Overnight, Wall Street was mixed – the S&P 500 fell -0.25%, the Dow rose 0.24% and the tech-heavy Nasdaq tumbled -1.07%.
US investors are apparently on Recession Watch (again…) after weaker-than-estimated economic data revived fears that a recession could be lurking.
Wall Street normally shrugs off the ADP report, but that did not happen last night. Private employers in the US posted a slower pace of hiring in March — 145k vs 210k estimated.
The US service sector is also cooling. The March ISM service index dropped from 55.1 to 51.2, well below the consensus estimate of 54.4.
Bond yields tumbled (prices climbed) on the reports, with the 2-year and 10-year Treasury yields lifting as much as 8bp.
Hat-tip to the almighty Eddy Sunarto, for that reporting of the US market – you can read the rest of his post-pre-market write up here.
In Japan, the Nikkei is down 1.08%, despite news that a 24-hour, completely un-staffed butcher shop has become hugely and weirdly popular with punters.
It’s called Ouchi de Oniku, and so far the chain has opened 116 branches throughout the country, which people – like this utter lunatic – are clearly loving.
— おウチdeお肉八戸ノ里店 (@ouchideoniku_ya) March 15, 2023
The reasons I love it is because the idea of being able to shop at 3am for dodgy cuts of meat without getting some serious side-eye from a world-weary cashier is very appealing, especially for poeple (like me) who don’t like other people (except you… you’re okay.

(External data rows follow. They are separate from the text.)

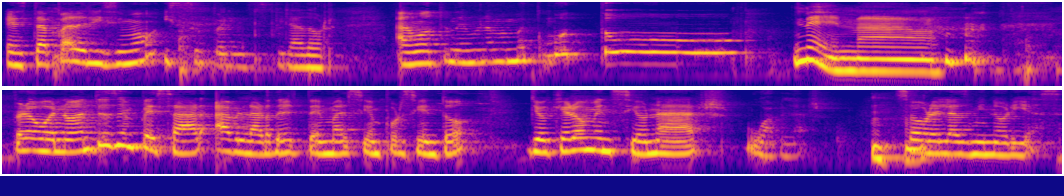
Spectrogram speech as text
Está padrísimo y súper inspirador. Amo tener una mamá como tú. Nena. Pero bueno, antes de empezar a hablar del tema al 100%, yo quiero mencionar o hablar sobre las minorías.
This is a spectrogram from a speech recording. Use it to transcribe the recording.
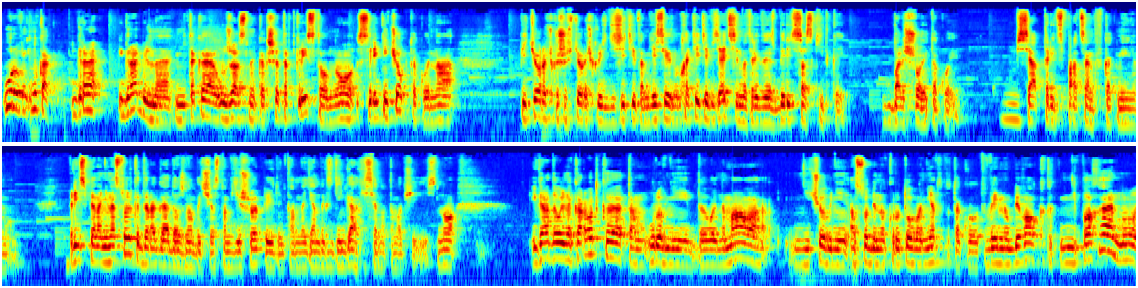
Уровень, ну как, игра играбельная, не такая ужасная, как Shattered Crystal, но среднячок такой на пятерочку, шестерочку из десяти. Там, если вы хотите взять себе на 3DS, берите со скидкой. Большой такой. 50-30% как минимум. В принципе, она не настолько дорогая должна быть сейчас там в eShop или там на Яндекс Деньгах, если она там вообще есть. Но игра довольно короткая, там уровней довольно мало, ничего не особенно крутого нет. Это такое вот время убивал, как неплохая, но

It’s the others that are the problem.)
Also, it’s epic because I misplaced my reading glasses at some point last night, so I misread the name of the business as “Ouchie de Oinku”, which sounds like a very Japanese way of saying “Murder the Pigs”.
Meanwhile, in China, Shanghai markets are down 0.15% while the Hang Seng is up 0.25% – which has probably happened for a very good reason, but I have neither the time nor the inclination to go digging around in that hole today. Christian will sort that out for us later, I guess.

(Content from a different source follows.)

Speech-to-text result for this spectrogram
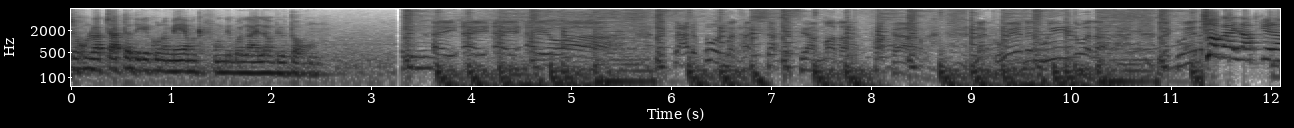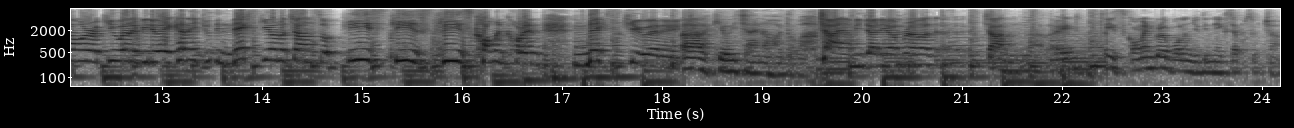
যখন রাত চারটার দিকে কোনো মেয়ে আমাকে ফোন দিয়ে বলে আই লাভ ইউ তখন। আমার ভিডিও এখানে। যদি নেক্সট চান প্লিজ প্লিজ কমেন্ট করেন চায় না হয়তো আমি জানি আপনারা চান প্লিজ কমেন্ট করে বলেন যদি নেক্সট এপিসোড চান।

Here are the best performing ASX small cap stocks for April 6 [intraday]:
Swipe or scroll to reveal full table. Click headings to sort:
Top of the list this morning is a repeat performance by Western Mines Group (ASX:WMG), which has added another 42% to yesterday’s meteoric +186.6% jump.
That happened because WMG announced it has discovered an extensive nickel sulphide mineral system throughout the Mulga Tank Ultramafic Complex.
The company has pulled up a cumulative 693.5m at 0.28% Ni, 128ppm Co, 61ppm Cu, 27ppb Pt+Pd in one drill hole at Mulga Tank, with other holes confirming an “extensive nickel sulphide system” with similarities to the large Mt Keith orebody.
Second best today is Fatfish Group (ASX:FFG), which is up 40% (not hard to do when it only takes a $0.006 rise, but still…) on news that it’s secured an equity line of credit (“ELOP”) of up to A$8 million from US-based Arena Business Solutions and its affiliates.
Under the deal, Fatfish will be able to drawdown the credit in a series of tranches, each of them requiring shareholder approval, and Fatfish can avail itself to as little or as much of the $8m as it needs to over the next 24 months.
In return, FFG is going to hand over $1.5m in shares to Arena (and its affiliates) as a “thank you for the loan” consideration.
It’s not quite a done deal, with the company saying it is “subject to approval by shareholders via a shareholder meeting to be called at the soonest possible.”
I reckon it might be worth Fatfish dropping a chunk of the first drawdown on hiring someone to proofread the company’s ASX announcements.
And third one today worth a mention is investors getting their money in for a punt on Golden Mile Resources (ASX:G88), which announced yesterday that it’s completed diamond drilling at its Quicksilver nickel-cobalt deposit.
There’s no firm results from the 8-hole, 548.9m program – assay results are due in about 4-6 weeks – but with nickel running white-hot at the moment, and G88 at just $0.018 a pop, folks are piling on, driving the trading price up 28.5% this morning.
Here are the most-worst performing ASX small cap stocks for April 6 [intraday]:
Swipe or scroll to reveal full table. Click headings to sort: